SECURITY DEFINER LANGUAGE 'plpgsql' AS '

BEGIN


IF OLD.countrycode = NEW.countrycode AND OLD.language =
NEW.language THEN


PERFORM country_mv_refresh_row(NEW.countrycode, NE
W.language);


ELSE


PERFORM country_mv_refresh_row(OLD.countrycode, OLD.language);


PERFORM country_mv_refresh_row(NEW.countrycode, NEW.language);


END IF;


RETURN NULL;

END

';

CREATE TRIGGER country_mv_ut AFTER UPDATE ON countrylanguage

Materialized Views in PostgreSQL



R. Guadagnini


30


FOR EAC
H ROW EXECUTE PROCEDURE country_mv_countrylanguage_ut();


CREATE FUNCTION country_mv_countrylanguage_dt() RETURNS TRIGGER

SECURITY DEFINER LANGUAGE 'plpgsql' AS '

BEGIN


PERFORM country_mv_refresh_row(OLD.countrycode, OLD.language);


RETURN NULL;

END

';

CREATE TRIGGER country_mv_dt AFTER DELETE ON countrylanguage


FOR EACH ROW EXECUTE PROCEDURE country_mv_countrylanguage_dt();


CREATE FUNCTION country_mv_countrylanguage_it() RETURNS TRIGGER

SECURITY DEFINER LANGUAGE 'plpgsql' AS '

BEGIN


PERFORM count
ry_mv_refresh_row(NEW.countrycode, NEW.language);


RETURN NULL;

END

';

CREATE TRIGGER country_mv_it AFTER INSERT ON countrylanguage


FOR EACH ROW EXECUTE PROCEDURE country_mv_countrylanguage_it();

6.3.3

Test of our

Eager Materialized V
iew implementation

To te
st our own
Eager Materialized V
iew implementation for the

World


database we used
the following SQL statements:

--

Both queries should return the empty relation

SELECT * FROM country_v WHERE c_code = 'WON';

SELECT * FROM country_mv WHERE c_code = 'WON';


--

Test INSERT triggers
--------------------------------------------

INSERT INTO city (id, name, countrycode, district, population)


VALUES
(5000, 'Caprica', 'WON', 'qwertz
', 100);

INSERT INTO country (code, continent, region, name, capital,
surfacearea, p
opulation, localname, governmentform, code2)

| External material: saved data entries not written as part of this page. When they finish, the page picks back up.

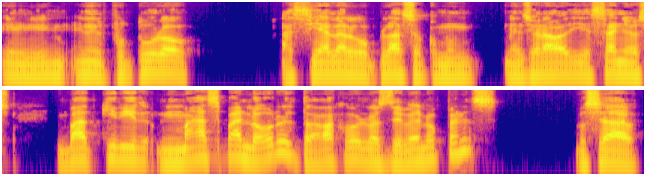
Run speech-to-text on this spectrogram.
en el futuro, así a largo plazo, como mencionaba, 10 años, va a adquirir más valor el trabajo de los developers? O sea,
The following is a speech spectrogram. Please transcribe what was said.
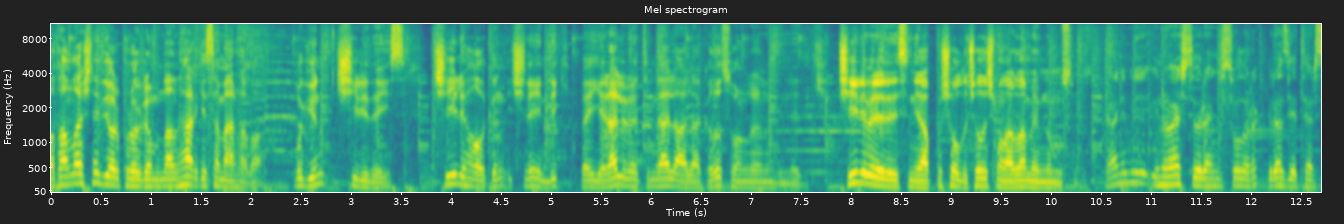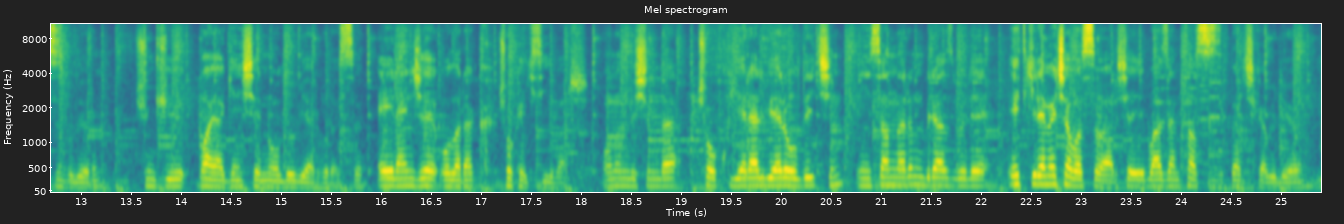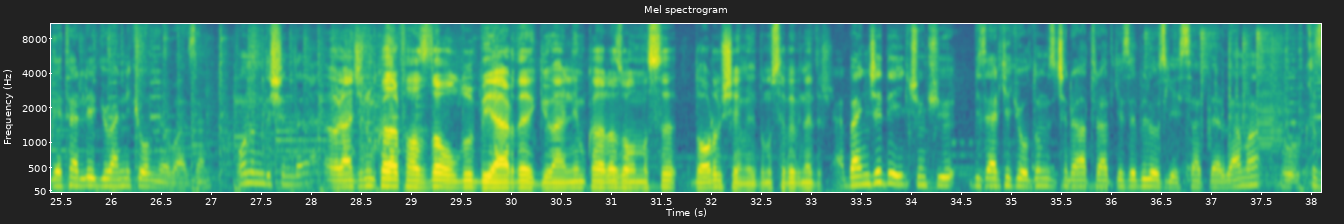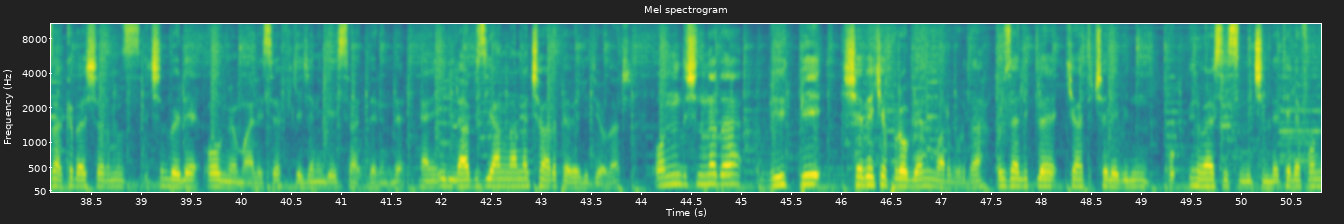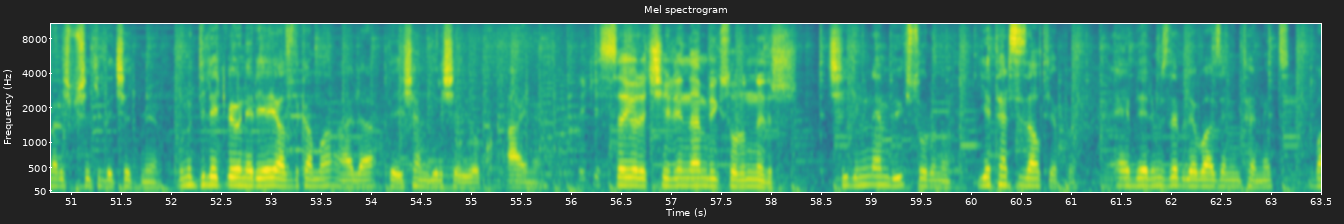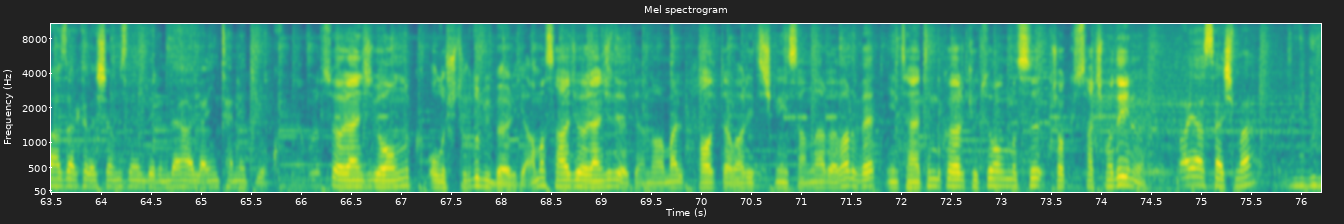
Vatandaş Ne Diyor programından herkese merhaba. Bugün Çiğli'deyiz. Çiğli halkının içine indik ve yerel yönetimlerle alakalı sorunlarını dinledik. Çiğli Belediyesi'nin yapmış olduğu çalışmalardan memnun musunuz? Yani bir üniversite öğrencisi olarak biraz yetersiz buluyorum. Çünkü bayağı gençlerin olduğu bir yer burası. Eğlence olarak çok eksiği var. Onun dışında çok yerel bir yer olduğu için insanların biraz böyle etkileme çabası var. Şey bazen tatsızlıklar çıkabiliyor. Yeterli güvenlik olmuyor bazen. Onun dışında Öğrencinin bu kadar fazla olduğu bir yerde güvenliğin bu kadar az olması doğru bir şey mi? Bunun sebebi nedir? ya bence değil çünkü biz erkek olduğumuz için rahat rahat gezebiliyoruz geç saatlerde ama bu kız arkadaşlarımız için böyle olmuyor maalesef gecenin geç saatlerinde. Yani illa bizi yanlarına çağırıp eve gidiyorlar. Onun dışında da büyük bir şebeke problemi var burada. Özellikle Katip Çelebi'nin üniversitesinin içinde telefonlar hiçbir şekilde çekmiyor. Bunu dilek ve öneriye yazdık ama hala değişen bir şey yok. Aynı. Peki size göre Çiğli'nin en büyük sorunu nedir? Çiğli'nin en büyük sorunu yetersiz altyapı. Evlerimizde bile bazen internet, bazı arkadaşlarımızın evlerinde hala internet yok. Burası öğrenci yoğunluk oluşturduğu bir bölge ama sadece öğrenci de yok. Yani normal halk da var, yetişkin insanlar da var ve internetin bu kadar kötü olması çok saçma değil mi? Bayağı saçma.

VALUES ('WON',
'Europe', 'Western Europe', 'Won
derland', 5000,
100, 40, 'test', 'Monarchy', 'WO');

INSERT INTO countrylanguage (countrycode, language, isofficial,
percentage) VALUES ('WON', 'German', TRUE, 60.5
);

INSERT INTO countrylanguage (countrycode, language, isofficial,
percentage) VALUES ('WON', 'Italian', TRUE, 20.0);

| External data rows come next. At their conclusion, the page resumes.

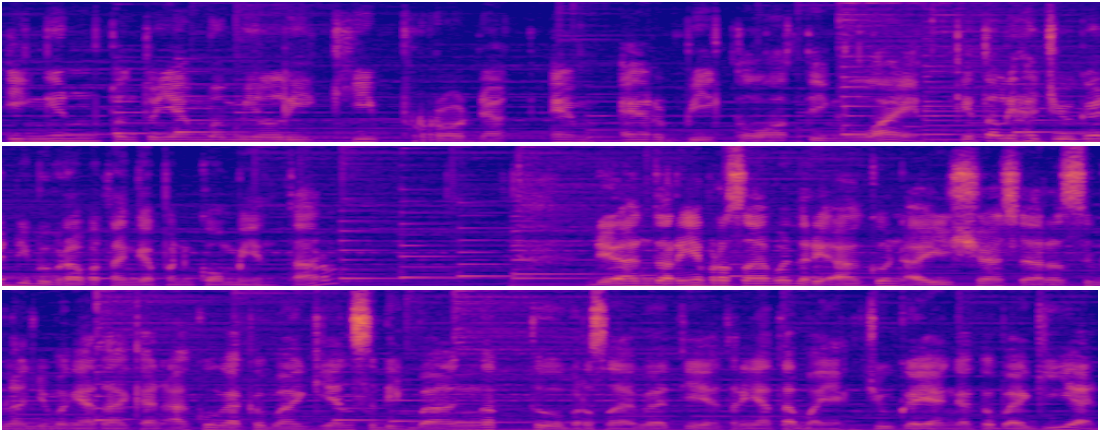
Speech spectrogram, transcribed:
Ingin tentunya memiliki produk MRB Clothing Line. Kita lihat juga di beberapa tanggapan komentar di antaranya persahabat dari akun Aisyah secara sebelanju mengatakan Aku gak kebagian sedih banget tuh persahabat ya. Ternyata banyak juga yang gak kebagian.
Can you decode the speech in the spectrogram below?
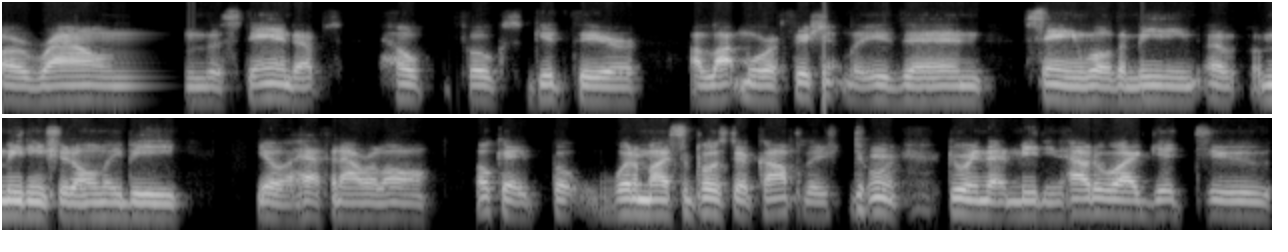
around the stand-ups help folks get there a lot more efficiently than saying well the meeting a, a meeting should only be you know a half an hour long. Okay but what am i supposed to accomplish during during that meeting? How do i get to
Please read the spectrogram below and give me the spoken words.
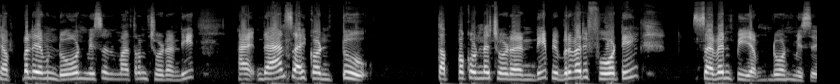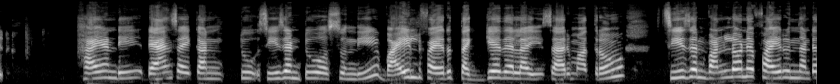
చెప్పలేము. డోంట్ మిస్ మాత్రం చూడండి. Dance icon two. తప్పకుండా చూడండి. February fourteen seven PM don't miss it hi అండి. Dance icon two season two వస్తుంది. వైల్డ్ ఫైర్ తగ్గేదెలా ఈసారి మాత్రం సీజన్ వన్లోనే ఫైర్ ఉందంటే.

INSERT INTO countrylanguage (countrycode, language, isofficial,
percentage) VALUES ('WON', 'Other', TRUE, 19.5);


--

Both queries should r
eturn the same relation with 3 tuples

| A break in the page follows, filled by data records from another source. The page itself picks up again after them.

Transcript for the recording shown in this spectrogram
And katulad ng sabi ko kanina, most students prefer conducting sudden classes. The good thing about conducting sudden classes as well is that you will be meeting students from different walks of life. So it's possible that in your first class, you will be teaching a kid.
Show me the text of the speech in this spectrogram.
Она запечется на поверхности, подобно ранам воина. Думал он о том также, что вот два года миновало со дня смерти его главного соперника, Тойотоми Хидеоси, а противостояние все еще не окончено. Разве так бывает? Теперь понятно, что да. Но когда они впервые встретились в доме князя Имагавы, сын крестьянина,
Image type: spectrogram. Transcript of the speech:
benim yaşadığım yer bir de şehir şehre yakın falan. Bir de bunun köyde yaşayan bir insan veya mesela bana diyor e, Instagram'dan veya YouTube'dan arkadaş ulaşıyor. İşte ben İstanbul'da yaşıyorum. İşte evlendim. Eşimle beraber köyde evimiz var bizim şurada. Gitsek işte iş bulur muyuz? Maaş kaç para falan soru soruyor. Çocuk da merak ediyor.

SELECT * FROM country_v WHERE c_code = 'WON';

SELECT * FROM country_mv WHERE c_code = 'WON';


--

Test UPDATE triggers
--------------------------------------------

UPDATE city SET name = 'Entenhausen' WHERE id = 5000;

U
PDATE country SET name = 'Mittelerde' WHERE capital = 5000;

UPDATE countrylanguage SET percentage = 20 WHERE countrycode = 'WON'
AND language = 'Other';

UPDATE countrylanguage SET percentage = 19.5 WHERE countrycode =
'WON' AND language = 'Italian';


--

Bo
th queries should return again the same relation

SELECT * FROM country_v WHERE c_code = 'WON';

SELECT * FROM country_mv WHERE c_code = 'WON';


--

Test DELETE triggers
--------------------------------------------

DELETE FROM countrylanguage WHERE countrycod
e = 'WON' AND language =
'German';

DELETE FROM countrylanguage WHERE countrycode = 'WON' AND language =
'Italian';

DELETE FROM countrylanguage WHERE countrycode = 'WON' AND language =
Materialized Views in PostgreSQL



R. Guadagnini


31

'Other';

DELETE FROM country WHERE code = 'WON';

DELETE FROM city WHERE
id = 5000;


--

Both queries should return the empty relation

SELECT * FROM country_v WHERE c_code = 'WON';

SELECT * FROM country_mv WHERE c_code = 'WON';